Problem to work on =>
Please output every record below exactly as written, leaving out any pictures.

[Data excerpts]
- - -

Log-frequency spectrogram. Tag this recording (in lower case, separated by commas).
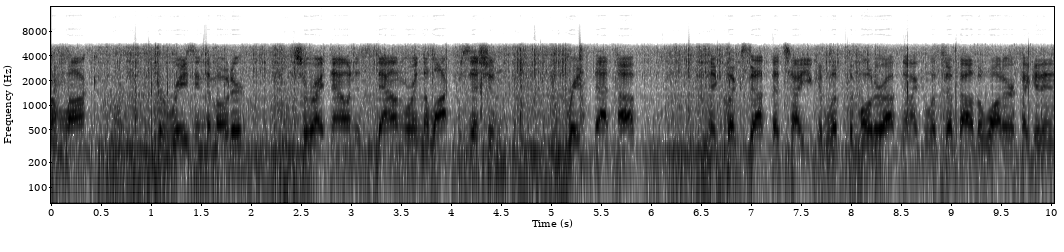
water vehicle, motorboat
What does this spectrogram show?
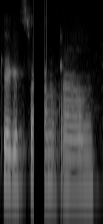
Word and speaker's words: Kyrgyzstan: I know there's already somebody for, now I need to see if I can pronounce it correctly, Kyrgyzstan? Is that how you say it? Yeah, Kyrgyzstan.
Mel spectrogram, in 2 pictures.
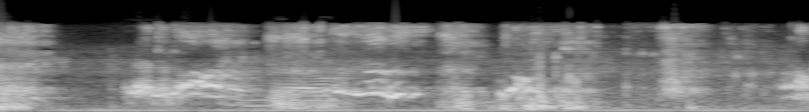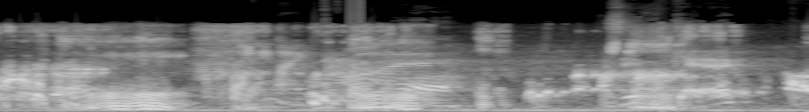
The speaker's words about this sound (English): Really? Did you hear that noise? Is anybody listening? That's my dog makes that noise. Why?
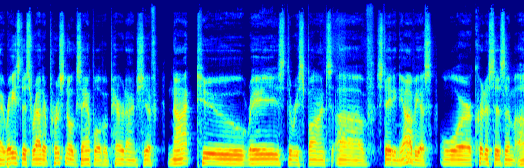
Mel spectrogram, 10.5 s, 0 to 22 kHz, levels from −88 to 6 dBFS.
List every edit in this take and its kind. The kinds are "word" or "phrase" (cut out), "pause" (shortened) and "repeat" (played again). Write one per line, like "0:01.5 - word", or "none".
0:03.3 - pause
0:08.7 - pause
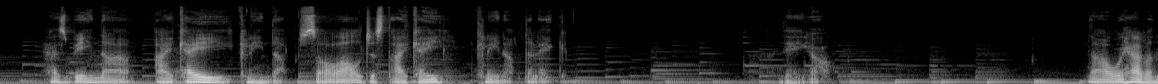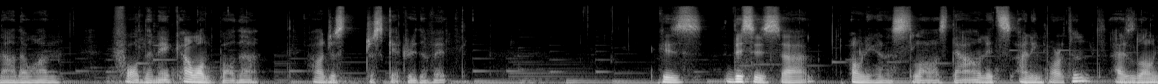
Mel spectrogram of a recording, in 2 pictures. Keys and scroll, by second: 4.2 alt+q, 13.2 alt+q, 16.3 shift+x.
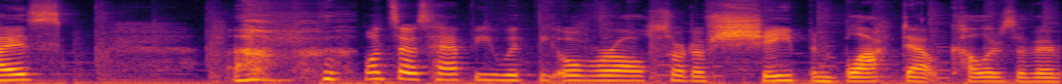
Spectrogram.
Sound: laughs

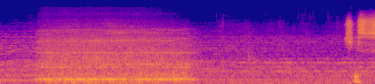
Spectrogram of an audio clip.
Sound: plane falling

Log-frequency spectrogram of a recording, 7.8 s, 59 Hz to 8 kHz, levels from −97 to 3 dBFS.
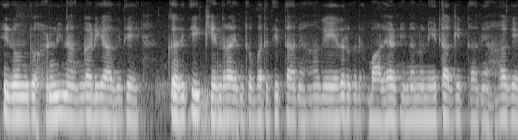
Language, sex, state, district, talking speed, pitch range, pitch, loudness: Kannada, male, Karnataka, Dakshina Kannada, 110 wpm, 130-135 Hz, 130 Hz, -18 LUFS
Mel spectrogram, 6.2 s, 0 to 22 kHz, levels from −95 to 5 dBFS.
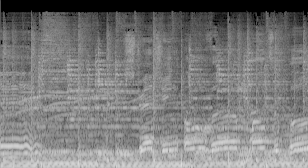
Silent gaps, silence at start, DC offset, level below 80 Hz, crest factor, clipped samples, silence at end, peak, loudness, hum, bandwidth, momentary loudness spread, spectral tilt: none; 0 s; under 0.1%; -20 dBFS; 12 dB; under 0.1%; 0 s; -2 dBFS; -14 LUFS; none; 16.5 kHz; 1 LU; -4.5 dB/octave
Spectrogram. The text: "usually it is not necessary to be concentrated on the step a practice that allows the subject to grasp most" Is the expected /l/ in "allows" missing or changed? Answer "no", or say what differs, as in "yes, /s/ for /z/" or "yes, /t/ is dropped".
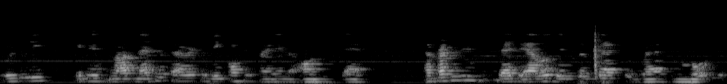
yes, /l/ is dropped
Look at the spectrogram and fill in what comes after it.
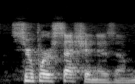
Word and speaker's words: supersessionism: Suppressionism? supersessionism. That's it.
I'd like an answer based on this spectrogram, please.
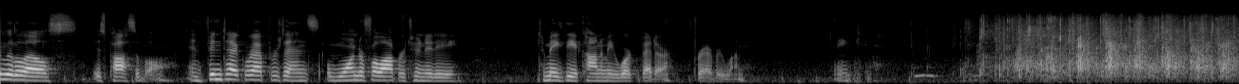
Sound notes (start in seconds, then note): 9.4 audience applauds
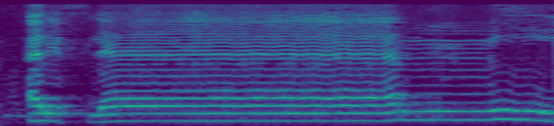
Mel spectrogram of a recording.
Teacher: لكن في حالة الوقف يبقى لازم نمد كم حركة؟ ست حركات. · Term: المد اللازم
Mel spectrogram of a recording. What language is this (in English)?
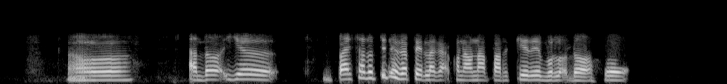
Santali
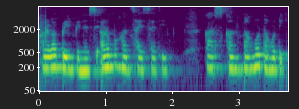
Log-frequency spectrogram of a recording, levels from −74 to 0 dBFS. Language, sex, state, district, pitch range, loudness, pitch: Nagamese, female, Nagaland, Dimapur, 180-195 Hz, -16 LUFS, 190 Hz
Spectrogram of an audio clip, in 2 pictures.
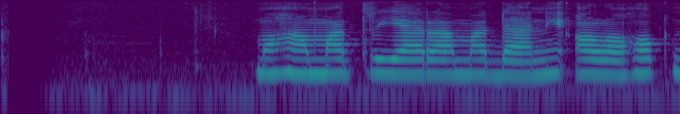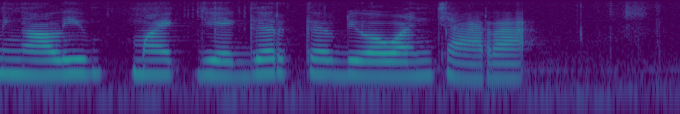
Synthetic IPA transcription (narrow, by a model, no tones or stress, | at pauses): moɦamat̪riaɾamadaniʔɔlɔɦɔk̚niŋalimaik̚d͡ʒɛɡərkɨrdiwawaɲt͡ʃaɾa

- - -

Answer area =>
Log-frequency spectrogram. Tag this recording (in lower case, separated by commas).
water vehicle, motorboat
What does this spectrogram show?
Word and speaker's words: Kyrgyzstan: I know there's already somebody for, now I need to see if I can pronounce it correctly, Kyrgyzstan? Is that how you say it? Yeah, Kyrgyzstan.
Mel spectrogram, in 2 pictures.
The speaker's words about this sound (English): Really? Did you hear that noise? Is anybody listening? That's my dog makes that noise. Why?
Mel spectrogram, 10.5 s, 0 to 22 kHz, levels from −88 to 6 dBFS.
List every edit in this take and its kind. The kinds are "word" or "phrase" (cut out), "pause" (shortened) and "repeat" (played again). Write one per line, like "0:01.5 - word", or "none".
0:03.3 - pause
0:08.7 - pause
Mel spectrogram of a recording, in 2 pictures. Keys and scroll, by second: 4.2 alt+q, 13.2 alt+q, 16.3 shift+x.
Spectrogram.
Sound: laughs

Spectrogram of an audio clip.
Sound: plane falling

Log-frequency spectrogram of a recording, 7.8 s, 59 Hz to 8 kHz, levels from −97 to 3 dBFS.
Language, sex, state, district, talking speed, pitch range, pitch, loudness: Kannada, male, Karnataka, Dakshina Kannada, 110 wpm, 130-135 Hz, 130 Hz, -18 LUFS
Mel spectrogram, 6.2 s, 0 to 22 kHz, levels from −95 to 5 dBFS.
Silent gaps, silence at start, DC offset, level below 80 Hz, crest factor, clipped samples, silence at end, peak, loudness, hum, bandwidth, momentary loudness spread, spectral tilt: none; 0 s; under 0.1%; -20 dBFS; 12 dB; under 0.1%; 0 s; -2 dBFS; -14 LUFS; none; 16.5 kHz; 1 LU; -4.5 dB/octave
Spectrogram. The text: "usually it is not necessary to be concentrated on the step a practice that allows the subject to grasp most" Is the expected /l/ in "allows" missing or changed? Answer "no", or say what differs, as in "yes, /s/ for /z/" or "yes, /t/ is dropped".
yes, /l/ is dropped
Look at the spectrogram and fill in what comes after it.
Word and speaker's words: supersessionism: Suppressionism? supersessionism. That's it.
I'd like an answer based on this spectrogram, please.
Sound notes (start in seconds, then note): 9.4 audience applauds
Mel spectrogram of a recording.
Teacher: لكن في حالة الوقف يبقى لازم نمد كم حركة؟ ست حركات. · Term: المد اللازم
Mel spectrogram of a recording. What language is this (in English)?
Santali
Log-frequency spectrogram of a recording, levels from −74 to 0 dBFS. Language, sex, state, district, pitch range, loudness, pitch: Nagamese, female, Nagaland, Dimapur, 180-195 Hz, -16 LUFS, 190 Hz
Spectrogram of an audio clip, in 2 pictures.
Synthetic IPA transcription (narrow, by a model, no tones or stress, | at pauses): moɦamat̪riaɾamadaniʔɔlɔɦɔk̚niŋalimaik̚d͡ʒɛɡərkɨrdiwawaɲt͡ʃaɾa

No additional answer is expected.